For most this is likely 99% of what it means to customize their environment. The current solution does give a way to address those cases which is great. Although, it’s two steps at a minimum. Someone must put their files in a git repo, or symlink them into a specific folder that Forklift knows about. Then they need to write a script to do other things like install extra packages or arrange those files in a particular way.

We can very easily provide a simple recipe for doing the above without the need to write a single line of code. That’s what I was trying to convey with the example JSON that I gave (though YAML would probably make more sense). By all means there should be a way to do some extra work (currently via the bootstrap mechanism), but the most basic environment customizations shouldn’t require that in my opinion. The folks new to the project who are spinning up for the first time and wanting to get started in a mostly familiar environment would find an advantage in the simplicity of what I’m suggesting.

I’m not strictly opposed, and I considered this approach when I first started the feature. The reason I went with a more flexible git/local folder approach is I feel this feature is most beneficial for the power-user crowd, those who live in Forklift every day and like to destroy + recreate boxes multiple times and have opinionated setups.

Its meant as something to set + forget and have your configuration be the same across development boxes. This is most beneficial for those who recreate them frequently as you are not repeating the same steps across many box creations. Of course, it is not just for power-users, there is nothing stopping new users from using it, but I see your point that there could be a more new-user-friendly strategy with a nice YAML or JSON template.

I am wondering if you are making this suggestion because it will work best for you as a developer or to benefit those new to Forklift? This discussion taps into a bit of a larger conversation of Forklift serving many masters and who should design its features for (I saw this a similar discussion on another PR). I don’t think there is a right or wrong way, it just depends who we want to prioritize for.

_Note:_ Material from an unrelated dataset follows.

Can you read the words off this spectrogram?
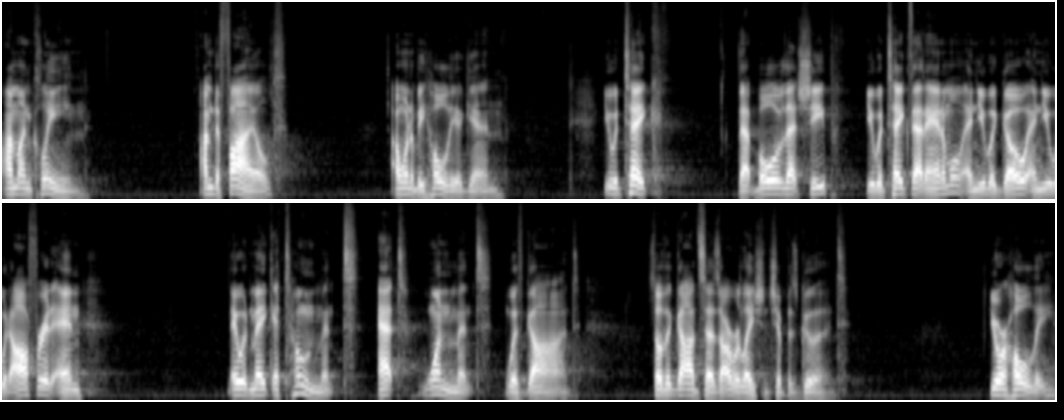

Understood, and I see my suggestion as entirely within the scope of those goals.

I use a small ansible script to move some files and install some packages, so I probably wouldn’t even use it myself. My angle is to consider what is going to be most useful to most people with minimal effort and I think scribbling a few lines of YAML to automate the most common use cases is a good way to accomplish that.

It’s hard to get a sense of what is going to make the most people happy. At a minimum we’ll need your work to bake-in for a while so more folks can test it out, and for them to weigh in.

It just doesn’t seem as flexible as scripting and as Eric put it “inventing our own format” so I’m just trying to figure out who its most meant to benefit if we were to go this direction.

One thing we can consider is replacing the local file strategy with what you are suggesting, so you have the easy template of packages and files to copy over and also have the git repo + bootstrap script workflow. I’m hesitant to go this direction, but if this is the workflow devs prefer and it will accomodate the different types of users, its worth considering.

Agreed, I would love to hear from more devs, get some feedback from those using the feature, and also hear if anything is preventing devs from using it. I really would like to do whats best for developers overall, I’m just trying to understand the different perspective.

I realized there is no reason we can’t execute a boostrap file that came from the local directory too, so I opened up this PR to add that functionality:

This will make it easier to just run some simple commands, hopefully giving the existing workflow a bit lower barrier to use for executing some simple tasks.